Work instruction — Restate the records word for word. Include no pictures.

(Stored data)
====
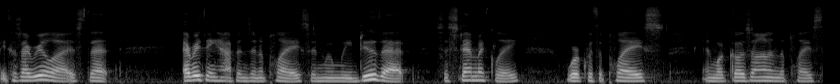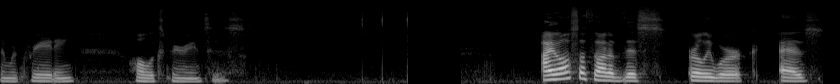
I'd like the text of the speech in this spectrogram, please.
because I realized that everything happens in a place and when we do that systemically, work with the place and what goes on in the place, then we're creating whole experiences. I also thought of this early work as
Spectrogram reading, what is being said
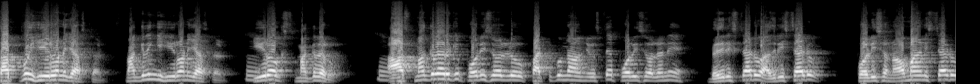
తప్పు హీరోని చేస్తాడు. స్మగ్లింగ్ హీరోని చేస్తాడు. Hmm. Hero smuggler. Hmm. ఆ స్మగ్లర్కి పోలీసు వాళ్ళు పట్టుకుందామని చూస్తే పోలీసు వాళ్ళని బెదిరిస్తాడు అదిరిస్తాడు పోలీసు అవమానిస్తాడు.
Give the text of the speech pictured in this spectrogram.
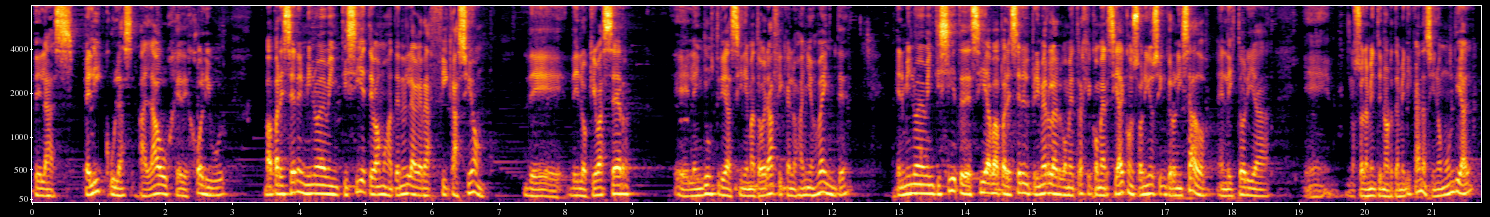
de las películas, al auge de Hollywood, va a aparecer en 1927, vamos a tener la graficación de, lo que va a ser eh, la industria cinematográfica en los años 20 en 1927 decía va a aparecer el primer largometraje comercial con sonido sincronizado en la historia eh, no solamente norteamericana, sino mundial.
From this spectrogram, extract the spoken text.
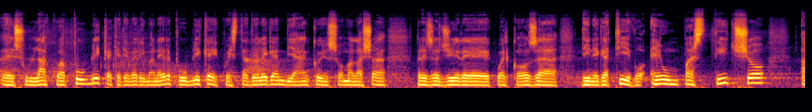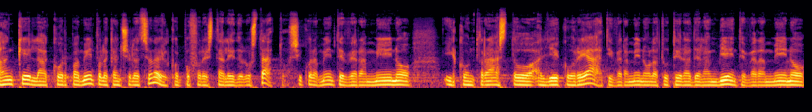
eh, sull'acqua pubblica che deve rimanere pubblica e questa delega in bianco insomma, lascia presagire qualcosa di negativo. È un pasticcio anche l'accorpamento, la cancellazione del corpo forestale dello Stato. Sicuramente verrà meno il contrasto agli ecoreati, verrà meno la tutela dell'ambiente, verrà meno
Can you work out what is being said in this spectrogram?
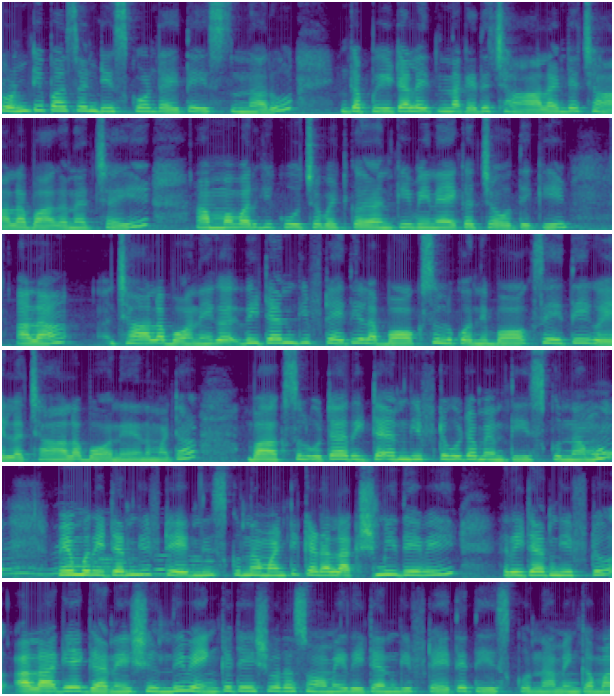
ట్వంటీ పర్సెంట్ డిస్కౌంట్ అయితే ఇస్తున్నారు. ఇంకా పీటలు అయితే నాకైతే చాలా అంటే చాలా బాగా నచ్చాయి. అమ్మవారికి కూర్చోబెట్టుకోవడానికి వినాయక చవితికి అలా చాలా బాగున్నాయి. రిటర్న్ గిఫ్ట్ అయితే ఇలా బాక్సులు కొన్ని బాక్స్ అయితే ఇగో ఇలా చాలా బాగున్నాయి అనమాట బాక్సులు కూడా రిటర్న్ గిఫ్ట్ కూడా మేము తీసుకున్నాము. మేము రిటర్న్ గిఫ్ట్ ఏం తీసుకున్నామంటే ఇక్కడ లక్ష్మీదేవి రిటర్న్ గిఫ్ట్ అలాగే గణేష్ ఉంది వెంకటేశ్వర స్వామి రిటర్న్ గిఫ్ట్ అయితే తీసుకున్నాం. ఇంకా మా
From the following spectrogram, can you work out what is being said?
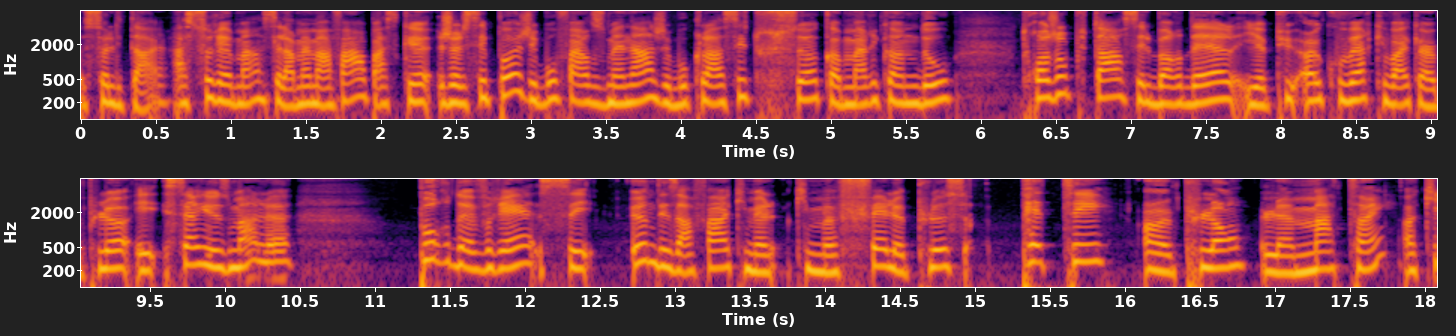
solitaires. Assurément, c'est la même affaire parce que je ne sais pas, j'ai beau faire du ménage, j'ai beau classer tout ça comme Marie Kondo. Trois jours plus tard, c'est le bordel. Il n'y a plus un couvert qui va avec un plat. Et sérieusement, là, pour de vrai, c'est une des affaires qui me, qui me fait le plus péter un plomb le matin, OK?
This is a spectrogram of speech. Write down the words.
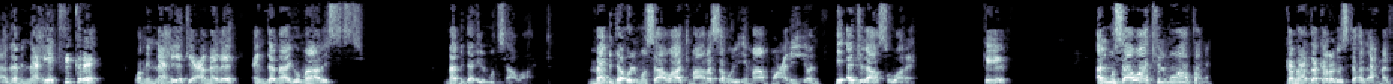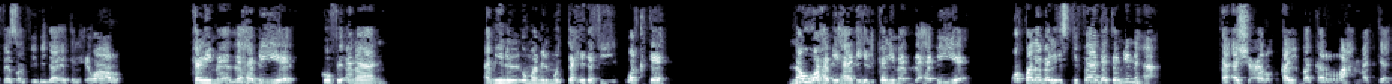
هذا من ناحية فكره ومن ناحية عمله عندما يمارس مبدأ المساواة. مبدأ المساواة مارسه الإمام علي بأجلى صوره. كيف؟ المساواة في المواطنة. كما ذكر الأستاذ أحمد فيصل في بداية الحوار كلمة ذهبية كوفي انان أمين الأمم المتحدة في وقته نوه بهذه الكلمة الذهبية وطلب الاستفادة منها فأشعر قلبك الرحمة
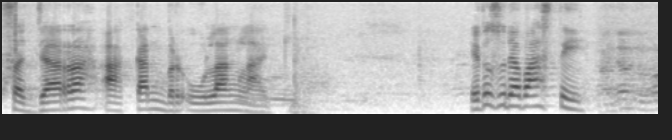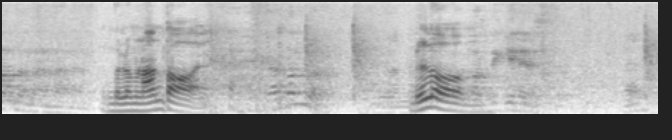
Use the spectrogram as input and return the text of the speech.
sejarah akan berulang lagi. Itu sudah pasti. Belum nonton? Belum nonton. Nonton belum? Belum. For beginners. Silakan for beginners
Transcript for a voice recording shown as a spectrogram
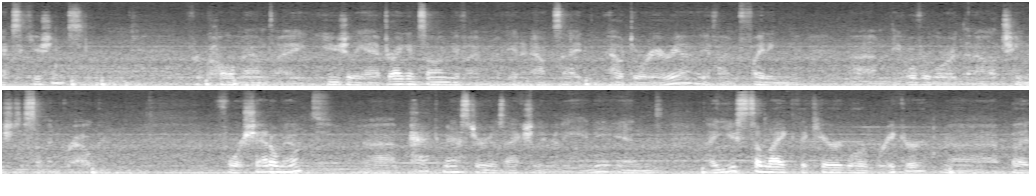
executions for call mount, I usually have Dragon Song if I'm in an outside outdoor area. If I'm fighting um, the Overlord, then I'll change to summon Graug. For Shadow Mount, uh, Packmaster is actually really handy, and I used to like the Caragor Breaker, uh, but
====
Result —
I'd like the text of the speech in this spectrogram, please.
because I realized that everything happens in a place and when we do that systemically, work with the place and what goes on in the place, then we're creating whole experiences. I also thought of this early work as
Spectrogram reading, what is being said
తప్పు హీరోని చేస్తాడు. స్మగ్లింగ్ హీరోని చేస్తాడు. Hmm. Hero smuggler. Hmm. ఆ స్మగ్లర్కి పోలీసు వాళ్ళు పట్టుకుందామని చూస్తే పోలీసు వాళ్ళని బెదిరిస్తాడు అదిరిస్తాడు పోలీసు అవమానిస్తాడు.
Give the text of the speech pictured in this spectrogram.
de las películas, al auge de Hollywood, va a aparecer en 1927, vamos a tener la graficación de, lo que va a ser eh, la industria cinematográfica en los años 20 en 1927 decía va a aparecer el primer largometraje comercial con sonido sincronizado en la historia eh, no solamente norteamericana, sino mundial.
From this spectrogram, extract the spoken text.
eh, sull'acqua pubblica che deve rimanere pubblica e questa delega in bianco insomma, lascia presagire qualcosa di negativo. È un pasticcio anche l'accorpamento, la cancellazione del corpo forestale dello Stato. Sicuramente verrà meno il contrasto agli ecoreati, verrà meno la tutela dell'ambiente, verrà meno
Can you work out what is being said in this spectrogram?
ట్వంటీ పర్సెంట్ డిస్కౌంట్ అయితే ఇస్తున్నారు. ఇంకా పీటలు అయితే నాకైతే చాలా అంటే చాలా బాగా నచ్చాయి. అమ్మవారికి కూర్చోబెట్టుకోవడానికి వినాయక చవితికి అలా చాలా బాగున్నాయి. రిటర్న్ గిఫ్ట్ అయితే ఇలా బాక్సులు కొన్ని బాక్స్ అయితే ఇగో ఇలా చాలా బాగున్నాయి అనమాట బాక్సులు కూడా రిటర్న్ గిఫ్ట్ కూడా మేము తీసుకున్నాము. మేము రిటర్న్ గిఫ్ట్ ఏం తీసుకున్నామంటే ఇక్కడ లక్ష్మీదేవి రిటర్న్ గిఫ్ట్ అలాగే గణేష్ ఉంది వెంకటేశ్వర స్వామి రిటర్న్ గిఫ్ట్ అయితే తీసుకున్నాం. ఇంకా మా
From the following spectrogram, can you work out what is being said?
solitaires. Assurément, c'est la même affaire parce que je ne sais pas, j'ai beau faire du ménage, j'ai beau classer tout ça comme Marie Kondo. Trois jours plus tard, c'est le bordel. Il n'y a plus un couvert qui va avec un plat. Et sérieusement, là, pour de vrai, c'est une des affaires qui me, qui me fait le plus péter un plomb le matin, OK?
This is a spectrogram of speech. Write down the words.
هذا من ناحية فكره ومن ناحية عمله عندما يمارس مبدأ المساواة. مبدأ المساواة مارسه الإمام علي بأجلى صوره. كيف؟ المساواة في المواطنة. كما ذكر الأستاذ أحمد فيصل في بداية الحوار كلمة ذهبية كوفي انان أمين الأمم المتحدة في وقته نوه بهذه الكلمة الذهبية وطلب الاستفادة منها فأشعر قلبك الرحمة
Use the spectrogram as input and return the text of the speech.
sejarah akan berulang lagi. Itu sudah pasti. Belum nonton? Belum nonton. Nonton belum? Belum. For beginners. Silakan for beginners
Transcript for a voice recording shown as a spectrogram
executions for call mount, I usually have Dragon Song if I'm in an outside outdoor area. If I'm fighting um, the Overlord, then I'll change to summon Graug. For Shadow Mount, uh, Packmaster is actually really handy, and I used to like the Caragor Breaker, uh, but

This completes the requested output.